What the task asks
Lines below starting with the line with "Use the spectrogram to" and going on through the line with "I'd like to" must be output exactly; the rest of the records must be left out.

[Extracted records]
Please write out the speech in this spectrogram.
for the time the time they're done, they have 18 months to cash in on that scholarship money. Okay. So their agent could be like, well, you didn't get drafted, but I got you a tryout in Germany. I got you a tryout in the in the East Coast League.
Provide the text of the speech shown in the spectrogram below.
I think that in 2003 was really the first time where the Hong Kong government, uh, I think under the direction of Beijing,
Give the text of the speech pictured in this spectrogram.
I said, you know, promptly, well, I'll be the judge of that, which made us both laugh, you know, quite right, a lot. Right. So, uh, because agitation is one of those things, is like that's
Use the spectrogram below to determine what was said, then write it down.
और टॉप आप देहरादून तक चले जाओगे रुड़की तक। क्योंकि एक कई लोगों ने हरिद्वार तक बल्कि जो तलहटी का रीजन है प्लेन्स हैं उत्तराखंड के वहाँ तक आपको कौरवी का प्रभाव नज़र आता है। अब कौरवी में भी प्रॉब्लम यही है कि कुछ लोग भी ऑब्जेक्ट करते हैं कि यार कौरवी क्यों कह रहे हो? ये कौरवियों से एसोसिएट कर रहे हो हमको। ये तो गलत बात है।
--
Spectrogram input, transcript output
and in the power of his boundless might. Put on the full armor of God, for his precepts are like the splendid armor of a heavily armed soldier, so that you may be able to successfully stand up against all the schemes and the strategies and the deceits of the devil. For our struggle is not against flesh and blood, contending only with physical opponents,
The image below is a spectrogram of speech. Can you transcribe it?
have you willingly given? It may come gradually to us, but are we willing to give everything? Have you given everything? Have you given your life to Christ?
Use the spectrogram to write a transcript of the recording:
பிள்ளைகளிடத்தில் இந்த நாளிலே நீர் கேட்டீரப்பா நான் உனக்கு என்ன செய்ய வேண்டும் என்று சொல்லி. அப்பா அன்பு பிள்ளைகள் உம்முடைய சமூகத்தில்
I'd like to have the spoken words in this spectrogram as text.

Expected output
Use the spectrogram to write a transcript of the recording:
பிள்ளைகளிடத்தில் இந்த நாளிலே நீர் கேட்டீரப்பா நான் உனக்கு என்ன செய்ய வேண்டும் என்று சொல்லி. அப்பா அன்பு பிள்ளைகள் உம்முடைய சமூகத்தில்
I'd like to have the spoken words in this spectrogram as text.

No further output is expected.